In this hour, we explore the medical, spiritual and psychological questions about the moment of death. One hospice worker shares the story of how her fear of sickness and death turned to wonder at the mystery of our final moments. A Buddhist chaplain talks about preparing - now - to meet our final moments mindfully.
Also, as resuscitation science makes it ever-more possible for us to bring back people whose hearts have stopped, we take a look at the growing scientific debate over near-death experiences. Do these extraordinary experiences reveal a transcendent reality, or are they simply the biochemical product of a brain that’s shutting down?
"I was very uncomfortable with death for most of my life," says Karen Reppen says she ran from death and dying for most of her life. But after she decided to face her fears head-on by getting a job in hospice, she started to see the moment of death as a source of wonder and joy.
“Advances in resuscitation science are beginning to challenge our understanding of what death really is,” says Sam Parnia. He's the director of cardiopulmonary resuscitation research at SUNY NY. Parnia says it's now possible to bring people back to life much longer after cardiac arrest than medicine had previously thought.

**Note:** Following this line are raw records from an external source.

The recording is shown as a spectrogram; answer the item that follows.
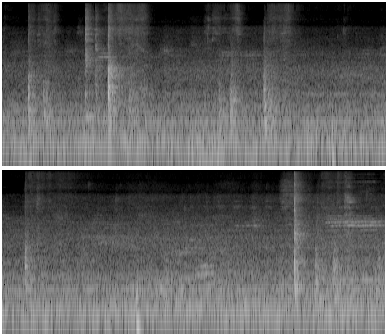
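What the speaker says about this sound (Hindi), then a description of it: "पनीर डाल के थोड़ा ऐसे घुमाऊँगी, थोड़ा स्मूथली, जैसे पनीर टूटे नहीं।" Paneer pieces stirred gently in a pan of butter paneer gravy, soft scraping with scattered clinks of a spoon against metal, close, with someone talking over it.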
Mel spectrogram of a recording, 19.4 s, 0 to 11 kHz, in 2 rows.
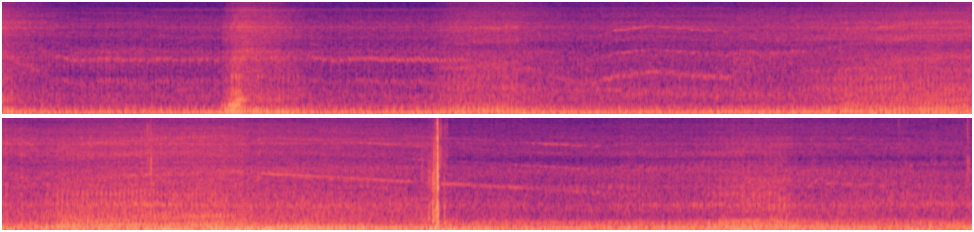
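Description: A Royal Enfield Shotgun 650 motorcycle with a modified exhaust is ridden, its engine droning steadily with rising and falling revs and passing whooshes from nearby traffic, heard without talk.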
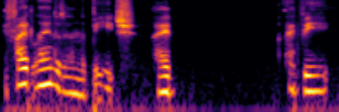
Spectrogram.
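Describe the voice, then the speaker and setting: A man acts out a young female pony from a storybook, earnest and fragile. The voice is lifted and breathy, stumbling haltingly over its phrases in a dry recording. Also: mid-range voice, sharp tone, dry recording, voice pushed up, heavily acted. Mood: frightened, confused.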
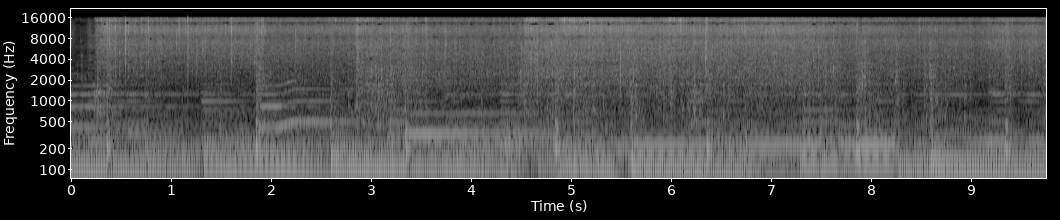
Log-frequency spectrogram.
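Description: Minced onion and mushrooms sizzling in hot oil in a nonstick wok, stirred with a silicone spatula. The sizzle starts suddenly as the onion goes into the pan.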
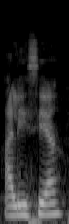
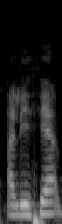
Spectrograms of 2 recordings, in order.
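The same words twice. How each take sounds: First: "Alicia" with an s or sh sound, no th; American pronunciation. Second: "Alicia" with a th for the c, Spanish-style; Spanish pronunciation. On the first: Exchange student showing what locals call them, "Alicia" without the Spanish th. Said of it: "here the people call me". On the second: Exchange student from Spain giving own name, "Alicia" with Spanish th. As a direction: say "Alicia" as ah-lee-THEE-ah. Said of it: "I pronounce Alicia". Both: Shown as a demonstration.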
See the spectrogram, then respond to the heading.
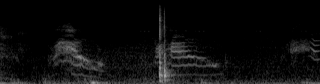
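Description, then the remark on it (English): A person outside a house mimics a cat's meow, producing a few drawn-out, wavering mewing calls in close succession, with a sharp click partway through. No talking. “They practiced that cat sound.”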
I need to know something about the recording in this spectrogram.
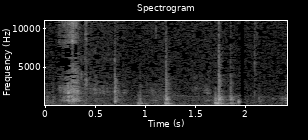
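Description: Patch cable plugs being handled and pushed into the jacks of a Buchla modular synthesizer: a few small clicks and scrapes, roughly half a second apart.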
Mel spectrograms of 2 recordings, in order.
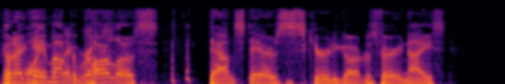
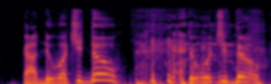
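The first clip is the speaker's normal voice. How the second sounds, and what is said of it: Imitates another person's voice. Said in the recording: “That's a terrible Carlos impression.”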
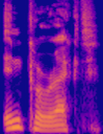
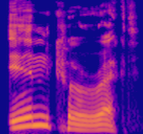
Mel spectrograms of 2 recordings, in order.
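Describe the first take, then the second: First: Said in the usual way. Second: "Incorrect" stretched slowly, leaning on IN; slow, emphatic "Incorrect"; drawn-out correction. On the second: Real, not acted. Repeated, drawn-out correction of review.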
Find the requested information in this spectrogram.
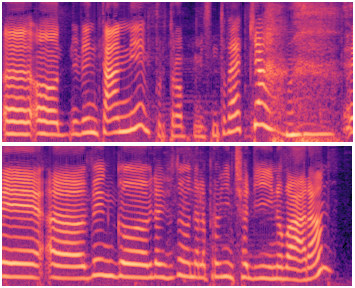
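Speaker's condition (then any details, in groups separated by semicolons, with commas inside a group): Deafness with cochlear implant; deaf from birth in right ear, congenital cytomegalovirus, 2-hour surgery in 2006, 15-stitch scar left head; wears cochlear implant since 2006, external part similar to hearing aid; documented as deaf-mute but speaks plenty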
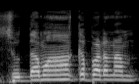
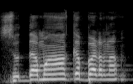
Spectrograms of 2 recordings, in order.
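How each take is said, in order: The two takes are said the same way.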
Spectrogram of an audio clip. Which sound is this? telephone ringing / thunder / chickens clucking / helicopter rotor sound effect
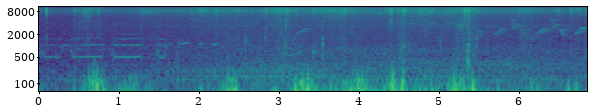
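chickens clucking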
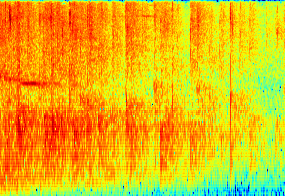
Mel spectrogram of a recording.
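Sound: audience applause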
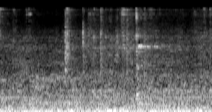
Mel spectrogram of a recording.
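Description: Steady low hum of commercial laundromat washing machines, with a light metallic clink about two-thirds of a second in and a short high beep near the middle.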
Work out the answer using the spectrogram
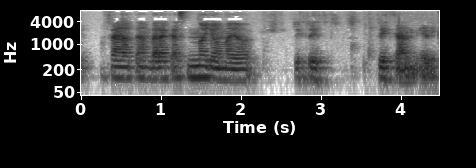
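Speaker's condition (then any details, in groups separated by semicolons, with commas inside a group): Stuttering; blocks immediately audible and visible to listeners; about three years of Toastmasters public speaking club practice; prolongs vowels when feeling a block coming, easier speaking with accepting listeners; repeated sounds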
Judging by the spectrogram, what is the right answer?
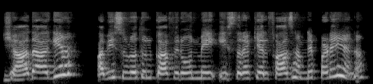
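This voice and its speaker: A woman teaching a class on Quranic Arabic, drilling word forms slowly and deliberately, then explaining them. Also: high-pitched, sharp tone.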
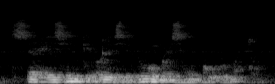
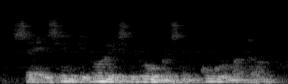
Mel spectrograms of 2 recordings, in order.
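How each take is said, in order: Both takes have the same delivery.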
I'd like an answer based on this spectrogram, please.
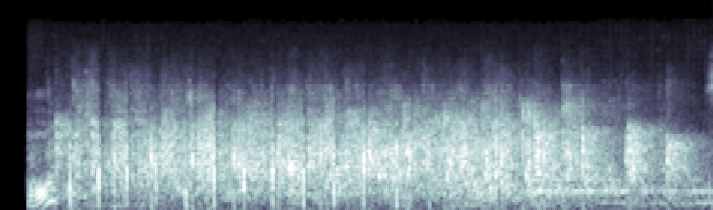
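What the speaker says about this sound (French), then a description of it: "Minceur, on l'applaudit maintenant." A studio audience at a televised game show applauds steadily, the dense clapping starting abruptly and holding for several seconds before tapering slightly, with a voice speaking faintly underneath.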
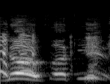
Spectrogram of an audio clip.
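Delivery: high, loud mock comeback; Landon. Kid snapping back at little gamers, high mock yell. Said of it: "And Landon's like".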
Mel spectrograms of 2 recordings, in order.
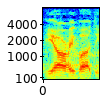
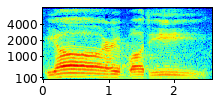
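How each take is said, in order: First: It is said plainly, like a recitation. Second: It is said with a loving, tender tone.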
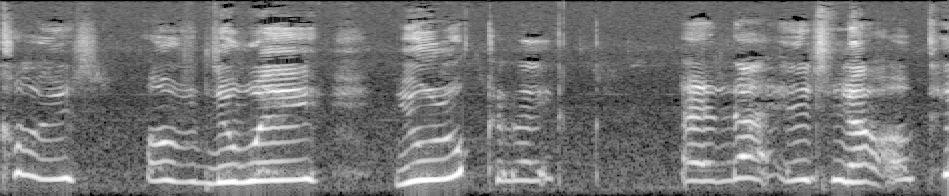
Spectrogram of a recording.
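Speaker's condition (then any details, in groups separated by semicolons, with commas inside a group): Cerebral palsy; birth oxygen deprivation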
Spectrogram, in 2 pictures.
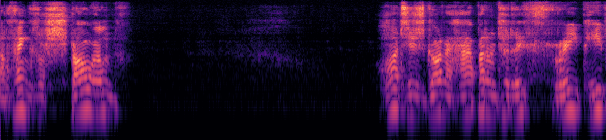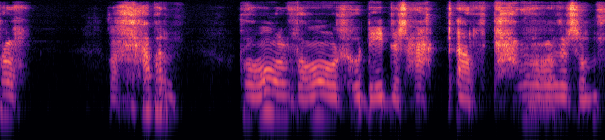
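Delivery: thick put-on Scottish accent, laid on heavily. Speaker voices the fat man's speech, in a thick scottish accent. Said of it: "pretty decent Scottish accent".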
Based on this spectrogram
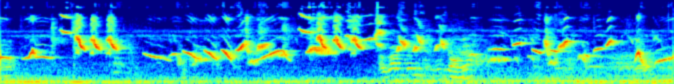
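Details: Lure recording of a white-rumped shama from Ladong, Aceh Besar: loud, continuous, varied song of rapid trills, slurred whistles and rasping chatter phrases following one another without pause, over a faint low hum.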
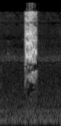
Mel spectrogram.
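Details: Female double-collared seedeater calling to stir a male into song: one sharp, harsh high note lasting about a third of a second over a quiet background.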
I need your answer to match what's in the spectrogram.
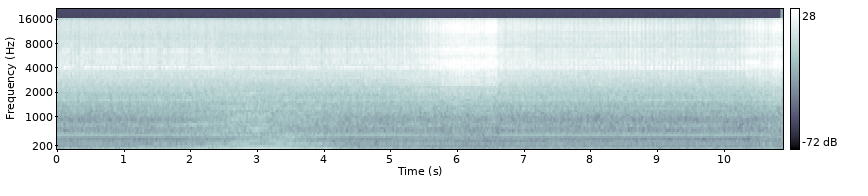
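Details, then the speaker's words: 2006 Hyundai Elantra manual creeping off in first after being forced into gear: low wavering squeal with rattling and clutch-pedal vibration; clutch damper spring failed and separated from the clutch disc. "I try to move a little forward and you can hear that squealing noise that grinding I wouldn't say it's grinding but just let's try again"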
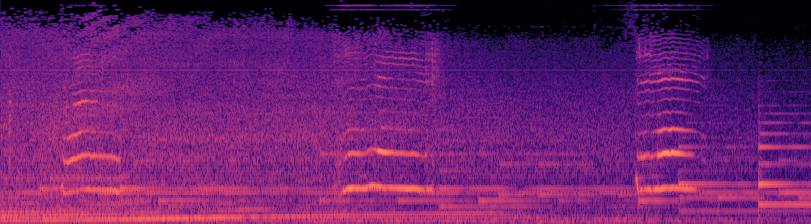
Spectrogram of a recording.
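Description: A cat meows plaintively four times, drawn-out, wavering cries spaced a few seconds apart, clear over a low, steady droning hum with no one speaking.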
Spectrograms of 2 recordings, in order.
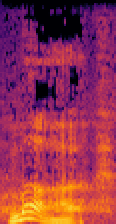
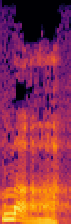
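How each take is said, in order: First: The pitch rises and then falls. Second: The pitch falls across the word. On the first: "If it's rising then falling" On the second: "If it's falling"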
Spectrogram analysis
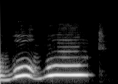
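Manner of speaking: high, loud, drawn-out cheer; cheering whoop. Real, not acted. Daughter asks chat to cheer for mom, cheering whoop. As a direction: whoop it up slowly and loudly.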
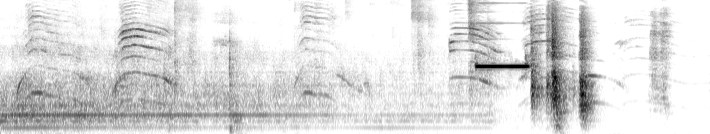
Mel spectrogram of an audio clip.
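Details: Hungry rescued kittens gathered in a kitchen while food is prepared: several high, thin, arching meows repeated in quick succession, over a steady low hum and a few clinks and knocks from kitchen work.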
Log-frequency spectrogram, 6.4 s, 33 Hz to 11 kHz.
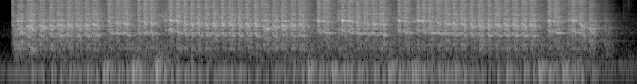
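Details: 1979 Suzuki GS750 sitting since 1984, first start attempt: uneven ragged firing about six seconds, coughs and half catches, then dies without settling; sputtering, failing to start after long storage.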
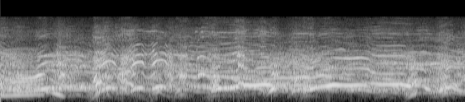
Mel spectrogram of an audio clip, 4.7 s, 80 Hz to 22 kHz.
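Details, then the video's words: A pack of 14 Siberian huskies howls along with the 7 o'clock town church bells, as they do every day, long wavering voices rising and falling over one another. "The 14 Husky 7o'clock church bell howl-along"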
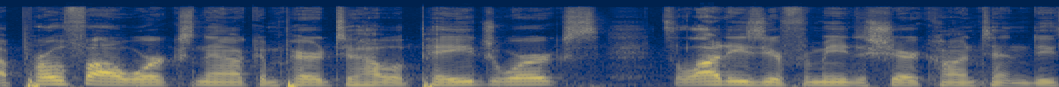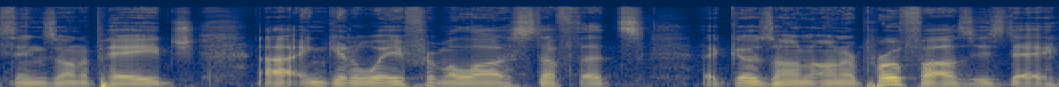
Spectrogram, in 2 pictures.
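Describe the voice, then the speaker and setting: In an ordinary speaking voice, a man of medium pitch talks at a moderate pace with ordinary pitch variation and big swings in loudness, the sound dry and close with no echo on a very clean recording with a silent background. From Pittsburgh then Texas (Dallas area). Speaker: coffee catering business owner, live streamer. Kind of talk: casual live stream chat. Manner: conversational, many fillers.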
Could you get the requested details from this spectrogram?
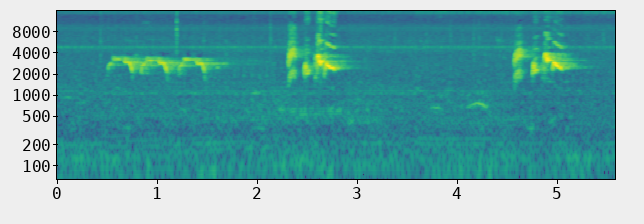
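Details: Sooty-headed bulbul in the wild during bird luring: a soft run of wavering notes, then two loud bubbly phrases about two seconds apart, each a burst of liquid notes ending in a slurred whistle, against faint background hum.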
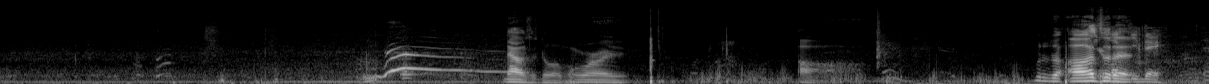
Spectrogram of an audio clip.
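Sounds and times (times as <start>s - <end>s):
dog howl-like call: 3.6s - 5.2s.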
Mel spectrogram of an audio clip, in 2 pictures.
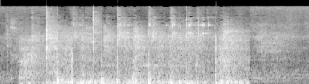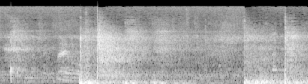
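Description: Rubber bumper plates and steel barbells thudding down onto wooden lifting platforms and rattling, in bursts about half a second in, around six and a half seconds and near the end, with the echo of a large hall.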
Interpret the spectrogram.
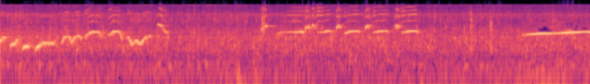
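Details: White-rumped shama singing, offered as a lure to push another shama to sing: varied wavering whistles, a burst of short stuttered notes, and a final long drawn, slightly falling whistle.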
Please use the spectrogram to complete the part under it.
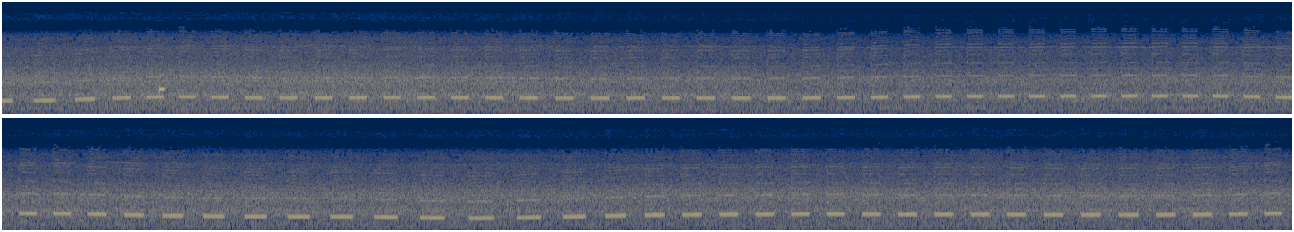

Psychiatrist Charles Grob is studying how psilocybin — the psychoactive component of magic mushrooms - can reduce death anxiety for end-stage cancer patients. His results, published in the Archives of General Psychiatry, show that giving psilocybin to terminally ill people may help patients anxiety and depression about the end of end of life.
“Imagining a scenario in which we are dying… may be extremely useful for how you’re going to live five minutes from now,” says Steven Spiro. He'a Buddhist chaplain and advocate of conscious dying. In this interview, he talks about his Advance Directive for Conscious Dying, which helps people plan out their final days. Where would they like to die? Who do they want in the room? Who don't they want in the room? Spiro also makes the case that reckoning with our mortality long before a terminal illness can help us live and die more mindfully.
A few years ago, poet Christian Wiman picked up his pen after a three-year hiatus, when he fell in love and was diagnosed with cancer. Listen in as he reads a poem from "Every Riven Thing," the book of poems that followed. You can also hear our interview with him about the collection.